An exact copy is required of the lines running from the one that contains "This is a spectrogram" to the end of the material, both ends included, with pictures omitted.

───── Dataset records

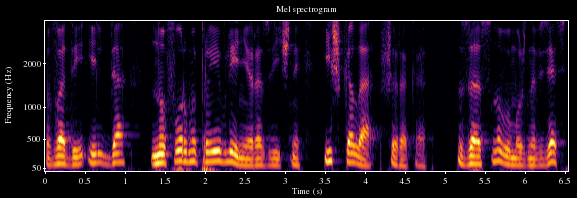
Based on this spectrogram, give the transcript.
воды и льда, но формы проявления различны и шкала широка. За основу можно взять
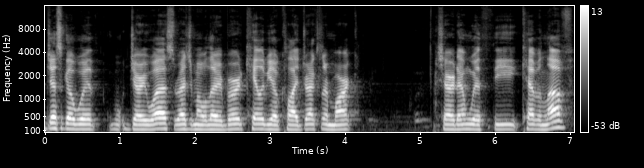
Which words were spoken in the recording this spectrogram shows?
Jessica with Jerry West. Reginald with Larry Bird. Caleb, have Clyde Drexler. Mark Sheridan with the Kevin Love.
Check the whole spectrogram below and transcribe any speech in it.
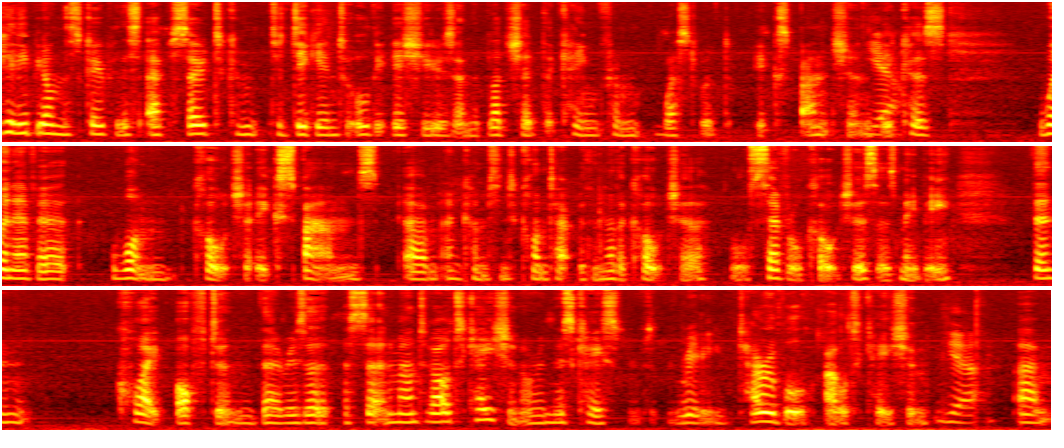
really beyond the scope of this episode to com- to dig into all the issues and the bloodshed that came from westward expansion. Yeah. Because whenever one culture expands um, and comes into contact with another culture or several cultures, as maybe then quite often there is a, a certain amount of altercation, or in this case, really terrible altercation. yeah Um,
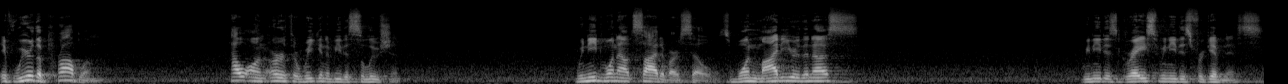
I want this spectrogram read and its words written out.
If we're the problem, how on earth are we going to be the solution? We need one outside of ourselves, one mightier than us. We need His grace, we need His forgiveness.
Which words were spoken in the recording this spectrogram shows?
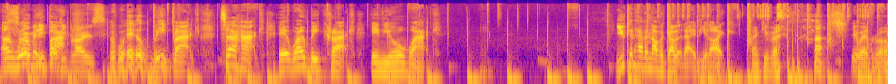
and So we'll many be body blows. We'll be back to hack. It won't be crack in your whack. You can have another go at that if you like. Thank you very much. You went wrong.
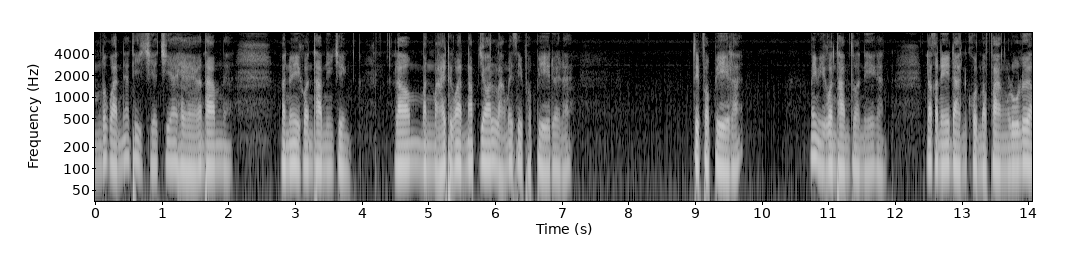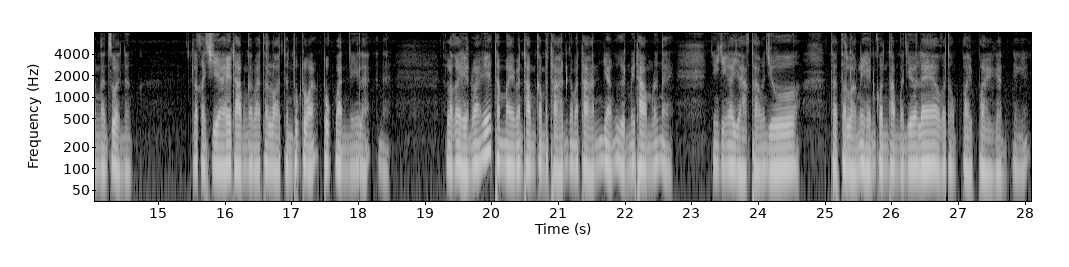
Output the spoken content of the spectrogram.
ำทุกวันเนี่ยที่เชียร์เชียร์แห่กันทำเนี่ยมันไม่มีคนทำจริง ๆ แล้วมันหมายถึงว่านับย้อนหลังไปสิบปีด้วยนะสิบปีแล้ว ไม่มีคนทำตัวนี้กัน แล้วก็นี้ดันคนมาฟังรู้เรื่องกันส่วนหนึ่ง แล้วก็เชียร์ให้ทำกันมาตลอดจนทุกตัวทุกวันนี้แหละนะเราก็เห็นว่า เอ๊ะทำไมมันทำกรรมฐานกรรมฐานอย่างอื่นไม่ทำหรือไง จริงๆก็อยากทำมันอยู่ แต่ตอนหลังนี่เห็นคนทำกันเยอะแล้วก็ต้องปล่อยๆกันอย่างเงี้ย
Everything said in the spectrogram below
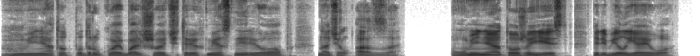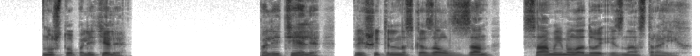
«У меня тут под рукой большой четырехместный риоп», — начал Азза. «У меня тоже есть», — перебил я его. «Ну что, полетели?» «Полетели», — решительно сказал Зан, самый молодой из нас троих.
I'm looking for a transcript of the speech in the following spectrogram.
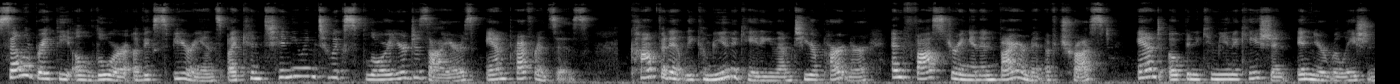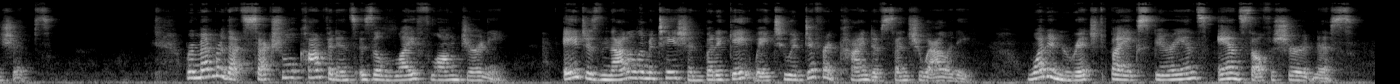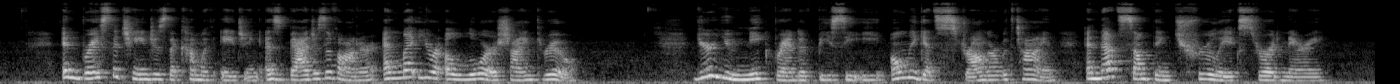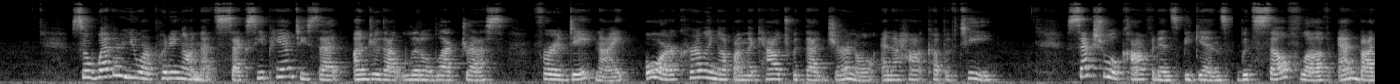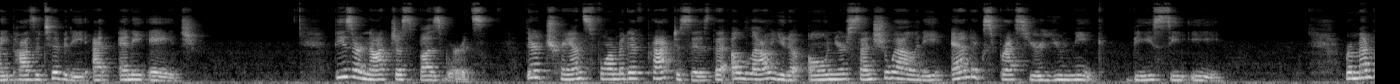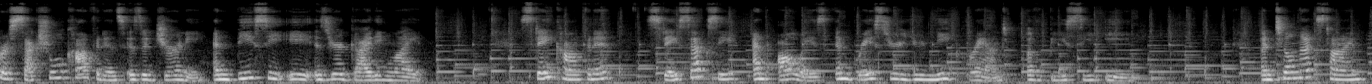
Celebrate the allure of experience by continuing to explore your desires and preferences, confidently communicating them to your partner, and fostering an environment of trust and open communication in your relationships. Remember that sexual confidence is a lifelong journey. Age is not a limitation, but a gateway to a different kind of sensuality, one enriched by experience and self assuredness. Embrace the changes that come with aging as badges of honor and let your allure shine through. Your unique brand of BCE only gets stronger with time, and that's something truly extraordinary. So, whether you are putting on that sexy panty set under that little black dress for a date night or curling up on the couch with that journal and a hot cup of tea, sexual confidence begins with self love and body positivity at any age. These are not just buzzwords. They're transformative practices that allow you to own your sensuality and express your unique BCE. Remember, sexual confidence is a journey, and BCE is your guiding light. Stay confident, stay sexy, and always embrace your unique brand of BCE. Until next time,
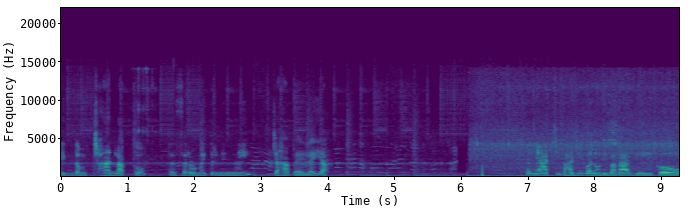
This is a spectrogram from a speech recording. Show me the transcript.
एकदम छान लागतो. तर सर्व मैत्रिणींनी चहा प्यायला या. तर मी आजची भाजी बनवली बघा गिलकं.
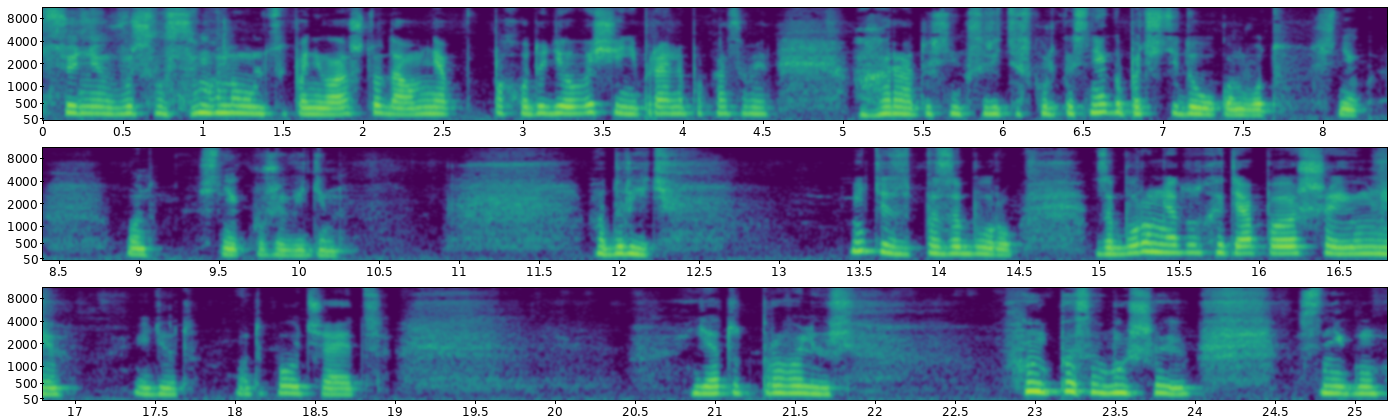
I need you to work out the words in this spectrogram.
сегодня вышла сама на улицу, поняла, что да, у меня по ходу дела вообще неправильно показывает. А градусник, смотрите, сколько снега, почти до окон, вот снег. Вон, снег уже виден. Одурить. Видите, по забору. Забор у меня тут хотя по шее у меня идет. Вот и получается. Я тут провалюсь по саму шею снегу.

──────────

Response box >>
This is a spectrogram from a speech recording. Show me the transcript.
एकदम छान लागतो. तर सर्व मैत्रिणींनी चहा प्यायला या. तर मी आजची भाजी बनवली बघा गिलकं.
I need you to work out the words in this spectrogram.
сегодня вышла сама на улицу, поняла, что да, у меня по ходу дела вообще неправильно показывает. А градусник, смотрите, сколько снега, почти до окон, вот снег. Вон, снег уже виден. Одурить. Видите, по забору. Забор у меня тут хотя по шее у меня идет. Вот и получается. Я тут провалюсь по саму шею снегу.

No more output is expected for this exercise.